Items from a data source

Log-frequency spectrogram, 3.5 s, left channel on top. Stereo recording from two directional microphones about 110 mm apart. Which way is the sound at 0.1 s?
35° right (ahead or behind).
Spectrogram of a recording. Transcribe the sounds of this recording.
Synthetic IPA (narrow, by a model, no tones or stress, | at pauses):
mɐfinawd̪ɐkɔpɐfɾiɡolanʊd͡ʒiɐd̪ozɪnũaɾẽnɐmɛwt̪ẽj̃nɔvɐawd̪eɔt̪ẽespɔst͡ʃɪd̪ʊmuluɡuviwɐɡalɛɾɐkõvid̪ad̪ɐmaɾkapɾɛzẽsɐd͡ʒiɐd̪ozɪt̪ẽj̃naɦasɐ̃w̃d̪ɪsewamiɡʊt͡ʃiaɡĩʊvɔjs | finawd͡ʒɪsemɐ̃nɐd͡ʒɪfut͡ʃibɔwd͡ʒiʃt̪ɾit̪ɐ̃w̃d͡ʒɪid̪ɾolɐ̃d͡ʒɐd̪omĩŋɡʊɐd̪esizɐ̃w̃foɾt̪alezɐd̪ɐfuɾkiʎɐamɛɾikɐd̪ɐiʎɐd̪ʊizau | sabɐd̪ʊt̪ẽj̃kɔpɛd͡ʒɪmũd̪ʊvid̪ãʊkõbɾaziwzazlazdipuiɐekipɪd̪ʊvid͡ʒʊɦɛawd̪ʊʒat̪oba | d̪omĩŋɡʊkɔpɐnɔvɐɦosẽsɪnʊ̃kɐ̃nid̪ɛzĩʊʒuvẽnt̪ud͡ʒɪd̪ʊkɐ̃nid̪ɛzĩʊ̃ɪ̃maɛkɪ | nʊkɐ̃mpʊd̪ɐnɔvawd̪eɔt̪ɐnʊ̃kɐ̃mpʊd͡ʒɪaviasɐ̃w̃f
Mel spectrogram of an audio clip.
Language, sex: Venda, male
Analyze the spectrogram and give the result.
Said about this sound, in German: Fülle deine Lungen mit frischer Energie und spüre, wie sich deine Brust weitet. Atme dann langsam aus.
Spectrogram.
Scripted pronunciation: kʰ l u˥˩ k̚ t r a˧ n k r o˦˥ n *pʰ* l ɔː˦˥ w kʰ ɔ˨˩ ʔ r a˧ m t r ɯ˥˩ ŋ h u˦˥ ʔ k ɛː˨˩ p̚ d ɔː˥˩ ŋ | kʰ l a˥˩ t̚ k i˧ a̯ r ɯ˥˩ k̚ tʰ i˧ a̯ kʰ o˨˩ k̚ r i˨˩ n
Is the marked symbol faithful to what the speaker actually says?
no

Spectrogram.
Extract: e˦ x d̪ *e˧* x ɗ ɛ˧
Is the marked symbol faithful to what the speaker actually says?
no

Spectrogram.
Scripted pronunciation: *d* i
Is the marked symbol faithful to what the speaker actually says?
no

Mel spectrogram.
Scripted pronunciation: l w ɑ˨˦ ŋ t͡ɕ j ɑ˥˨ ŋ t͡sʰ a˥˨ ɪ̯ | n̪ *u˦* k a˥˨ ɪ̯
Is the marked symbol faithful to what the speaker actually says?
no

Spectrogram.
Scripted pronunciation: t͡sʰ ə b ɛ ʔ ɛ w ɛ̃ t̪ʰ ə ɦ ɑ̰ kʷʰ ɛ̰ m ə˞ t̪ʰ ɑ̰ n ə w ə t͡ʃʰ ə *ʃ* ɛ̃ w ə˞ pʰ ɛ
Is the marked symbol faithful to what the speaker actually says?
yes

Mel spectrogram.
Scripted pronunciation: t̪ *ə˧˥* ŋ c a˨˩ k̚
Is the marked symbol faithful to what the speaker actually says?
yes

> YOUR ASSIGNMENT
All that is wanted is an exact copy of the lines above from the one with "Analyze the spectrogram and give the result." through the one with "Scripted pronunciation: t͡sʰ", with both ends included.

> ANSWER TO THE EXERCISE
Analyze the spectrogram and give the result.
Said about this sound, in German: Fülle deine Lungen mit frischer Energie und spüre, wie sich deine Brust weitet. Atme dann langsam aus.
Spectrogram.
Scripted pronunciation: kʰ l u˥˩ k̚ t r a˧ n k r o˦˥ n *pʰ* l ɔː˦˥ w kʰ ɔ˨˩ ʔ r a˧ m t r ɯ˥˩ ŋ h u˦˥ ʔ k ɛː˨˩ p̚ d ɔː˥˩ ŋ | kʰ l a˥˩ t̚ k i˧ a̯ r ɯ˥˩ k̚ tʰ i˧ a̯ kʰ o˨˩ k̚ r i˨˩ n
Is the marked symbol faithful to what the speaker actually says?
no

Spectrogram.
Extract: e˦ x d̪ *e˧* x ɗ ɛ˧
Is the marked symbol faithful to what the speaker actually says?
no

Spectrogram.
Scripted pronunciation: *d* i
Is the marked symbol faithful to what the speaker actually says?
no

Mel spectrogram.
Scripted pronunciation: l w ɑ˨˦ ŋ t͡ɕ j ɑ˥˨ ŋ t͡sʰ a˥˨ ɪ̯ | n̪ *u˦* k a˥˨ ɪ̯
Is the marked symbol faithful to what the speaker actually says?
no

Spectrogram.
Scripted pronunciation: t͡sʰ ə b ɛ ʔ ɛ w ɛ̃ t̪ʰ ə ɦ ɑ̰ kʷʰ ɛ̰ m ə˞ t̪ʰ ɑ̰ n ə w ə t͡ʃʰ ə *ʃ* ɛ̃ w ə˞ pʰ ɛ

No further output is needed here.